What is the “best fit” investment strategy
by Charles Cheng, CFA
In previous articles, we’ve emphasized that one of the most important things asset holders can do with their capital is to maintain their exposure to financial markets over the long term. The way that it is achieved is less important, as investors can be successful with a wide variety of investment styles. Rather than looking for what is the “best” strategy, it’s often more important to find the “best fit”.
What does “best fit” mean? For us, it’s the strategy that makes sense given the one’s own circumstances and background in investing. A good fitting strategy is one that keeps the investor engaged, disciplined, and applicable to both good and bad environments, and therefore is sustainable over the long term.
For example, buy and hold stock picking is widely accepted as a sensible strategy and, depending on the investor, can produce outstanding returns. But consistently picking the stocks that outperform their index is not an easy task. Numerous research papers have shown that a small proportion of stocks contribute most of the return of an index. A study by Vanguard found that over a thirty-year period, 47% of stocks in a broad US index actually lost value, and 30% by more than half. 7% of stocks returned over 1000% each, pulling up the average return of stocks in the index to 387%, while the median return of stocks was only 7%. Clearly, the chances of underperforming the index while stock picking is very high.
Source: Vanguard, How to increase the odds of owning the few stocks that drive returns, Feb 2019
If an investor does not have the knowledge, patience, and spare time to dig deep into each individual company, they are not likely to succeed in stock picking.

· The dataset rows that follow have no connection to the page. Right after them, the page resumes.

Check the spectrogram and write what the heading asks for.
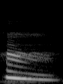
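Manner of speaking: falling, voiced "ah" sigh; demonstrated sigh. Shown as a demonstration. Reader showing children how to sigh, demonstrated sigh. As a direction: sigh it out for the listeners. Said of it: "give me a sigh".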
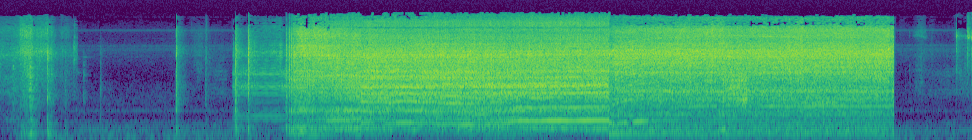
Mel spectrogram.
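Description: Corded electric drill boring anchor holes into a concrete garage floor through the holes of a steel winch mounting plate. It runs for about nine seconds, its whine dipping and rising under load, then stops suddenly. A few light clicks of handling come before it starts.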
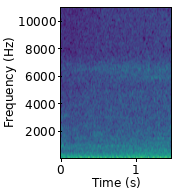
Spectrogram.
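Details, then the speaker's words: Chevy El Camino G-body with LS swap and Holley EFI, warmed up, after replacing the O2 sensor to fix the air-fuel reading: deep, steady exhaust rumble holds firm under throttle without stumbling or dying out; healthy rev response. "there we have it i think i figured out the problem it was just that that sensor so give it gas now it's not dying out"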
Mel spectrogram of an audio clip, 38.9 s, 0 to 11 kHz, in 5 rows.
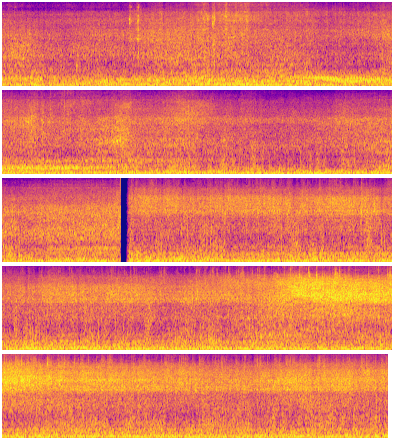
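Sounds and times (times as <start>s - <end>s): motorcycle engine running: 0.0s - 17.8s
wind rumble on microphone: 0.0s - 38.9s.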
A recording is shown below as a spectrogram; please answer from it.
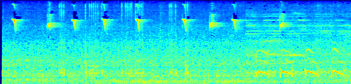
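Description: Yellow-bellied fairy fantail giving thin, very high, sharply falling notes about twice a second, with a lower, softer hooting bird call in the last seconds.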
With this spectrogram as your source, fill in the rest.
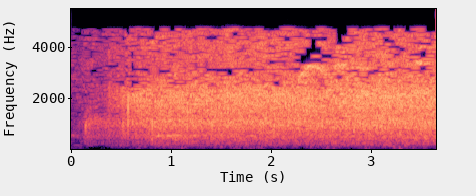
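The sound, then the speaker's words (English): A crowd, asked to applaud, breaks into applause that swells quickly within the first half second and then holds as a steady, dense roar of clapping, fairly loud and filling the space. “Applaud.”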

Going one step further, if they can only maintain the enthusiasm for doing the work during bull markets when they are making gains or are panicked into selling their positions when they are taking losses, then any success is also not sustainable.
The majority of personal investors are not going to have the time or expertise to implement a sustainable stock picking or systematic investment strategy without the help of a dedicated advisor. In these cases, passively investing*註 in the broad market with a predetermined plan makes more sense. The level of engagement required is far less without the requirement to outperform the market. More time can then be spent getting the important big picture items right, such as setting an appropriate level of risk taking and asset exposure, while minimizing transaction costs.
Mr. Cheng is a managing partner at a Hong Kong based independent private investment office. This article reflects his personal views and not his firm’s and should not be viewed as an investment recommendation.
*註: passively investing